Planets - Gravity, Mass, Size?

thespiritcoyote April 19, 2011 - 3:52am | How interrelated are the 'big triplet' factors? Consider that Gravity needs no more than a two decimal point granularity, and is used in the basic mechanic effects with only a one decimal point granularity.
But can it be simplified close enough, to match the single-decimal-point granularity of SF's planetary gravity statistic? Are there other factors that be accounted for, to make this basic triplet function properly, even given such a low resolution requirment?mustOh humans!! We discover a galactic community filled with multiple species of aliens, and the first thing we think about is " how can we have sex with them?".~ anymoose, somewhere on the net... so... if you square a square it becomes a cube... if you square a cube does it become an octoid? |

TerlObar April 19, 2011 - 5:40am | The surface gravity on a planet (at least one that has a surface) is given by g=GM/r ^{2} where G is the gravitational constant (6.67x10^{-11} m^{3}kg^{-1}s^{-2}), M is the mass of the planet, and r is the planet's radius.
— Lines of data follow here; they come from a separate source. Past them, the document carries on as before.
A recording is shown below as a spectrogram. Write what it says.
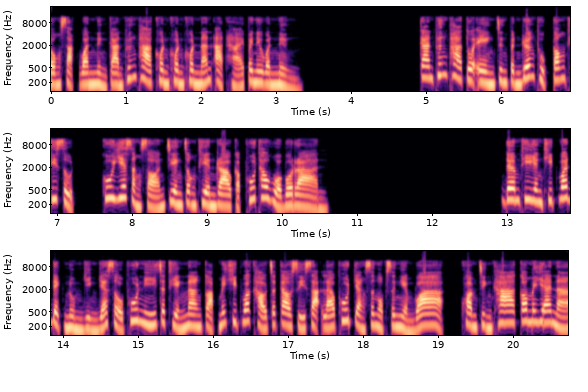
ลงสักวันหนึ่งการพึ่งพาคนคนคนนั้นอาจหายไปในวันหนึ่ง การพึ่งพาตัวเองจึงเป็นเรื่องถูกต้องที่สุด กู้เย่สั่งสอนเจียงจงเทียนราวกับผู้เท่าหัวโบราณ เดิมทียังคิดว่าเด็กหนุ่มหญิงยะโสผู้นี้จะเถียงนางกลับไม่คิดว่าเขาจะเกาศีรษะแล้วพูดอย่างสงบเสงี่ยมว่า ความจริงข้าก็ไม่แย่นะ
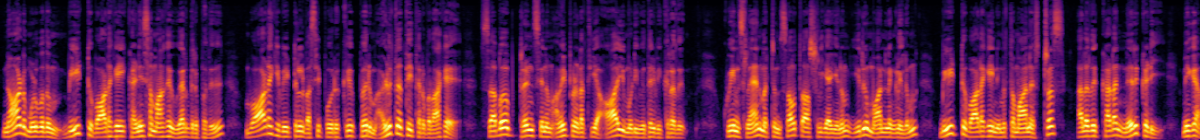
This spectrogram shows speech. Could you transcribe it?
நாடு முழுவதும் வீட்டு வாடகை கணிசமாக உயர்ந்திருப்பது வாடகை வீட்டில் வசிப்போருக்கு பெரும் அழுத்தத்தை தருவதாக சபர்ப் ட்ரெண்ட்ஸ் எனும் அமைப்பு நடத்திய ஆய்வு முடிவு தெரிவிக்கிறது. குயின்ஸ்லாந்து மற்றும் சவுத் ஆஸ்திரேலியா எனும் இரு மாநிலங்களிலும் வீட்டு வாடகை நிமித்தமான ஸ்ட்ரெஸ் அல்லது கடன் நெருக்கடி மிக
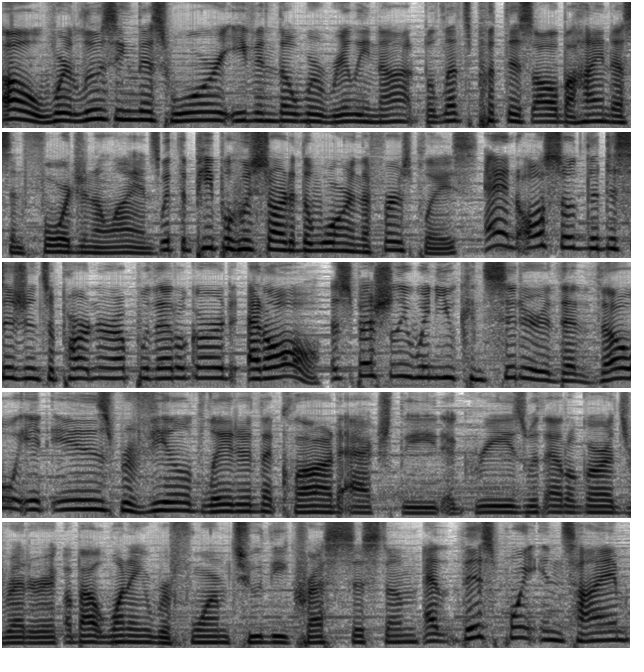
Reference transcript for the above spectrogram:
oh, we're losing this war even though we're really not, but let's put this all behind us and forge an alliance with the people who started the war in the first place. And also the decision to partner up with Edelgard at all, especially when you consider that though it is revealed later that Claude actually agrees with Edelgard's rhetoric about wanting reform to the crest system, at this point in time,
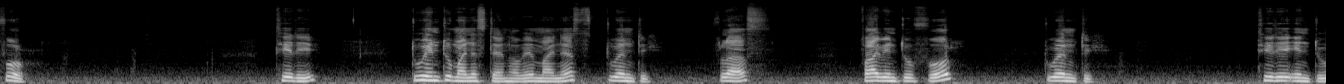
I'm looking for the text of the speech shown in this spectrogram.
four three two into minus ten হবে minus twenty plus five into four twenty three into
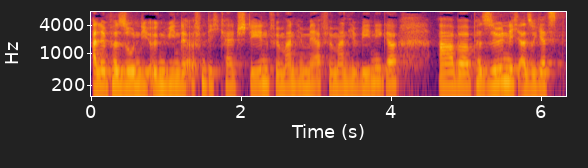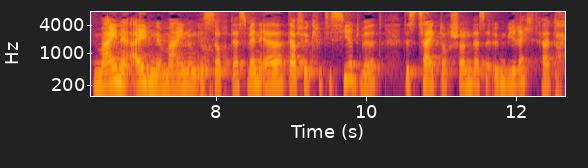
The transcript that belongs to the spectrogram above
alle Personen, die irgendwie in der Öffentlichkeit stehen, für manche mehr, für manche weniger. Aber persönlich, also jetzt meine eigene Meinung ja. ist doch, dass wenn er dafür kritisiert wird, das zeigt doch schon, dass er irgendwie recht hat.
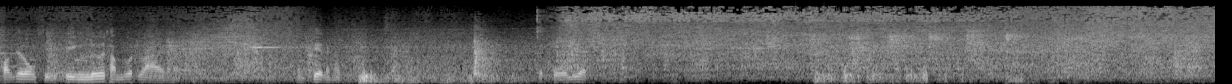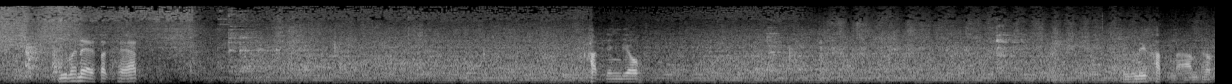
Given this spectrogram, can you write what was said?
พร้อมจะลงสีปิงหรือทำลวดลายนะครับสังเกตนะครับจะโคเรียบมี แผนกสแครขัดอย่างเดียวอันนี้ขัดน้ำครับ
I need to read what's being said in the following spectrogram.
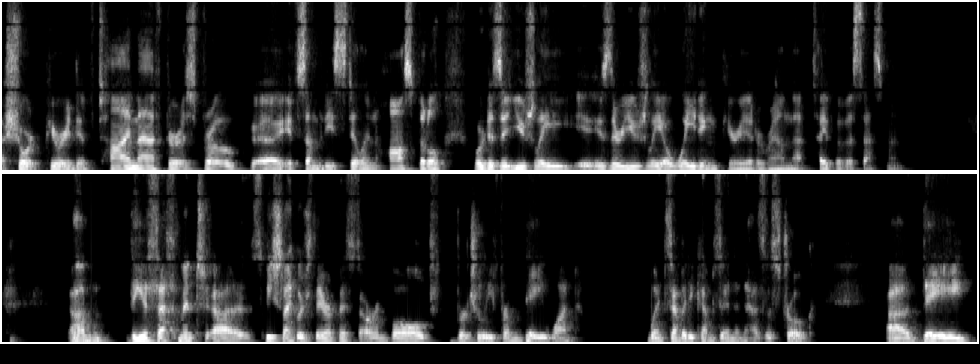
a short period of time after a stroke uh, if somebody's still in hospital or does it usually is there usually a waiting period around that type of assessment? Um, the assessment uh, speech language therapists are involved virtually from day one when somebody comes in and has a stroke. Uh, they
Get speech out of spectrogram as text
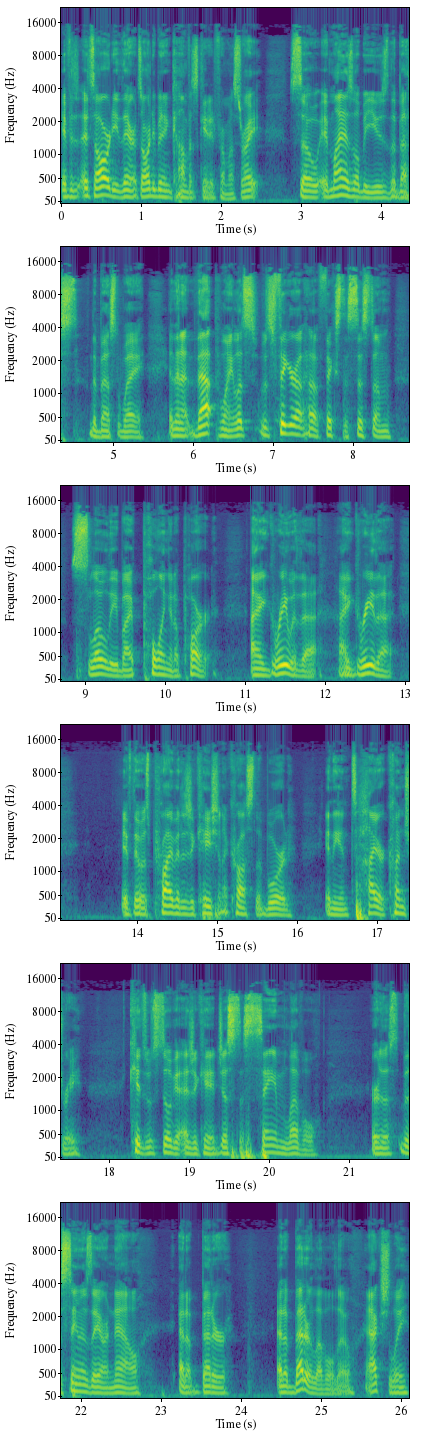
if it's, it's already there, it's already been confiscated from us, right? So it might as well be used the best the best way. And then at that point, let's let's figure out how to fix the system slowly by pulling it apart. I agree with that. I agree that if there was private education across the board in the entire country, kids would still get educated just the same level or the, the same as they are now at a better at a better level though actually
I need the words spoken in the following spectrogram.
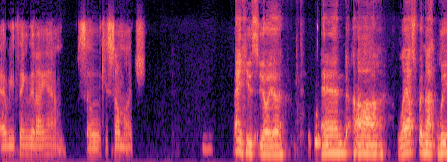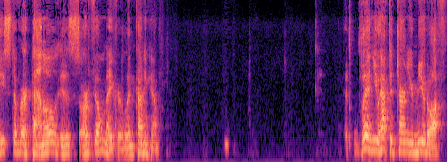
everything that i am. So thank you so much. Thank you celia. And uh, last but not least of our panel is our filmmaker lynn cunningham. Lynn, you have to turn your mute off.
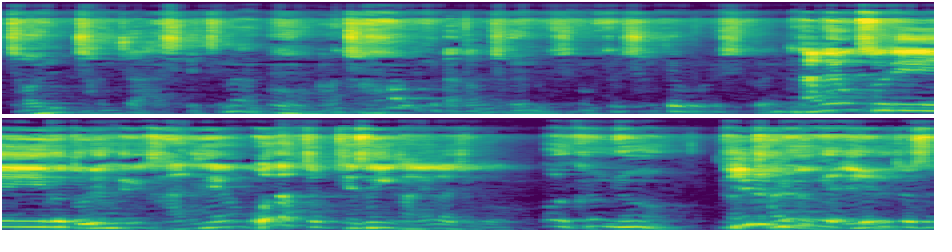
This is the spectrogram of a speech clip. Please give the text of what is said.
전 전주 아시겠지만 어. 아마 처음 이렇게 나가면 저희 목소리 절대 모르실 거예요. 남의 목소리로 노래하는 게 가능해요? 워낙 좀 개성이 강해가지고. 어 그럼요. 예를 들면? 게 예를 들어서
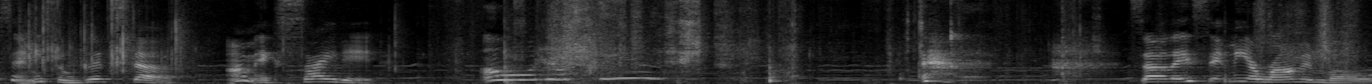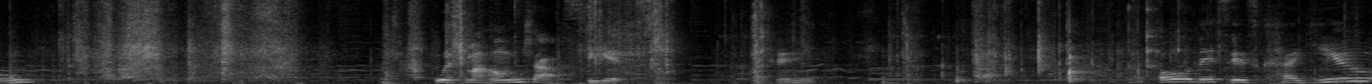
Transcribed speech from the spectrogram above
sent me some good stuff. I'm excited. Oh, how cute. so they sent me a ramen bowl with my own chopsticks. Okay. Oh, this is cute.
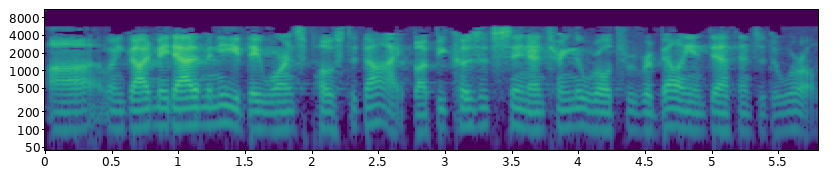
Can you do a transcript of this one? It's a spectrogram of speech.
uh, when God made Adam and Eve, they weren't supposed to die. But because of sin entering the world through rebellion, death entered the world.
But the mass, M, is also given by M=4??r^{3}/3 where ? is the mean density of the planet. Plugging this in gives g=4G??r/3. So your triple is really gravity, radius and density.Terrestrial (rocky) planets like the Earth and Mars have densities on the order of 5500 kg/m ^{3}. The icy moons of the outer planets and the Kuiper Belt and Oort cloud objects have densities on the order of 2000 kg/m^{3}. And the Jovian planets have densities on the order of 1000 km/m^{3}.You could construct a table but it would have to be more than three columns, it would need to be a grid. the column header would be radius, the row header would be density and the values in the cells would be the gravity of the planet. Ad Astra Per Ardua! My blog - Expanding Frontier Webmaster - The Star Frontiers Network & this site Founding Editor - The Frontier Explorer Magazine Managing Editor - The Star Frontiersman Magazine |

thespiritcoyote April 19, 2011 - 7:14am | Would HAVE to construct a grid, was pretty much my thought too.I know the math works, but how do we get it into a simple format, for those who are under the impression that a slide-rule is a complicated tool. simplified to, the single decimal Gravity constant that is already used in the rules the size (in a single decimal of earth diameters preferably, so a second radian to diameter chart isn't neccessary) the density/mass (not the same thing I know but mass is a bit more usefull as a system mechanic value, though neither is necessary for much in a common use mechanic, and density would probably work fine.)So you suggest a grid-table... where if you know what gravity you are looking for, you look for the the two numbers that match, and then convert between radians and diameters on a second chart. If you know what diameter, you convert to radians, then check what gravities work at what densities. Can't really think of a reason you would want to start with densities or masses of earth, but it is a plausable unforseen necessity. cumbersome, but if it is unavoidable.... it might work... I was hoping for something a little more intuitive. though I realize that my rationale sets a counter intuitive requirment from the perspective of the typical random planetary generator. Oh humans!! We discover a galactic community filled with multiple species of aliens, and the first thing we think about is " how can we have sex with them?".~ anymoose, somewhere on the net... so... if you square a square it becomes a cube... if you square a cube does it become an octoid? |